> TASK STATEMENT: Pictures stay out; everything else in the records below is copied exactly.

□ □ □ □ □

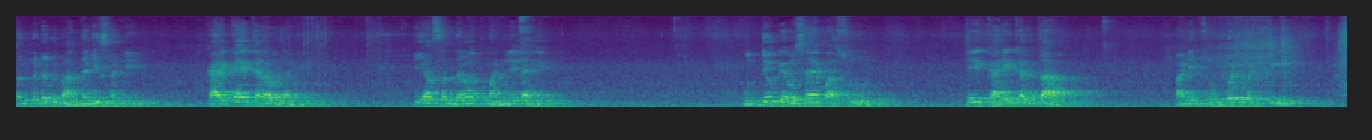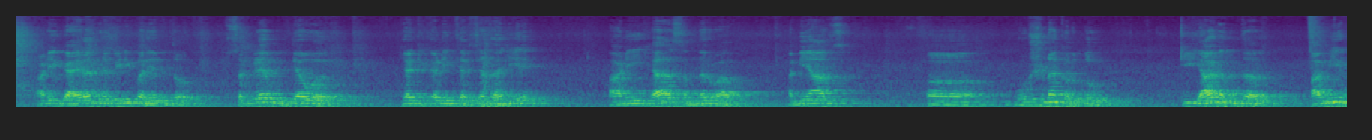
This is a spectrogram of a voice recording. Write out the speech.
संघटन बांधणीसाठी काय काय करावं लागेल या संदर्भात मांडलेलं आहे. उद्योग व्यवसायापासून ते कार्यकर्ता आणि झोपडपट्टी आणि गायरान जमिनीपर्यंत सगळ्या मुद्द्यावर या ठिकाणी चर्चा झाली आहे. आणि ह्या संदर्भात आम्ही आज घोषणा करतो की यानंतर आम्ही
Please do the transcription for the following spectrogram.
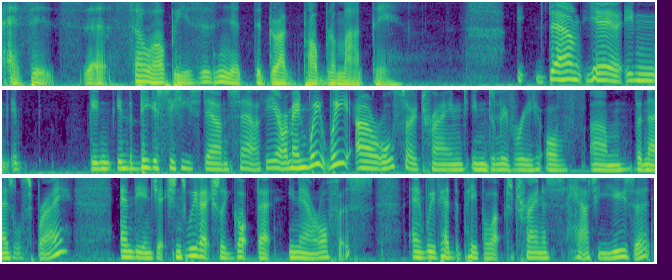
as it's uh, so obvious, isn't it? The drug problem out there. Down, yeah, in in, in the bigger cities down south. Yeah, I mean, we, we are also trained in delivery of um, the nasal spray and the injections. We've actually got that in our office and we've had the people up to train us how to use it.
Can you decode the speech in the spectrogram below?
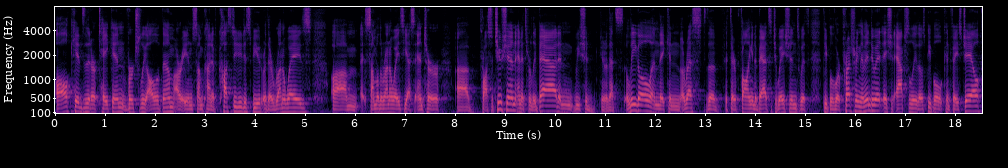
All kids that are taken, virtually all of them, are in some kind of custody dispute or they're runaways. Um, some of the runaways, yes, enter uh, prostitution, and it's really bad, and we should, you know, that's illegal, and they can arrest the if they're falling into bad situations with people who are pressuring them into it. They should absolutely; those people can face jail.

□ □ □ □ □

> ANSWER TO THE PROBLEM:
This is a spectrogram of a voice recording. Write out the speech.
संघटन बांधणीसाठी काय काय करावं लागेल या संदर्भात मांडलेलं आहे. उद्योग व्यवसायापासून ते कार्यकर्ता आणि झोपडपट्टी आणि गायरान जमिनीपर्यंत सगळ्या मुद्द्यावर या ठिकाणी चर्चा झाली आहे. आणि ह्या संदर्भात आम्ही आज घोषणा करतो की यानंतर आम्ही
Please do the transcription for the following spectrogram.
as it's uh, so obvious, isn't it? The drug problem out there. Down, yeah, in in, in the bigger cities down south. Yeah, I mean, we, we are also trained in delivery of um, the nasal spray and the injections. We've actually got that in our office and we've had the people up to train us how to use it.
Can you decode the speech in the spectrogram below?
All kids that are taken, virtually all of them, are in some kind of custody dispute or they're runaways. Um, some of the runaways, yes, enter uh, prostitution, and it's really bad, and we should, you know, that's illegal, and they can arrest the if they're falling into bad situations with people who are pressuring them into it. They should absolutely; those people can face jail.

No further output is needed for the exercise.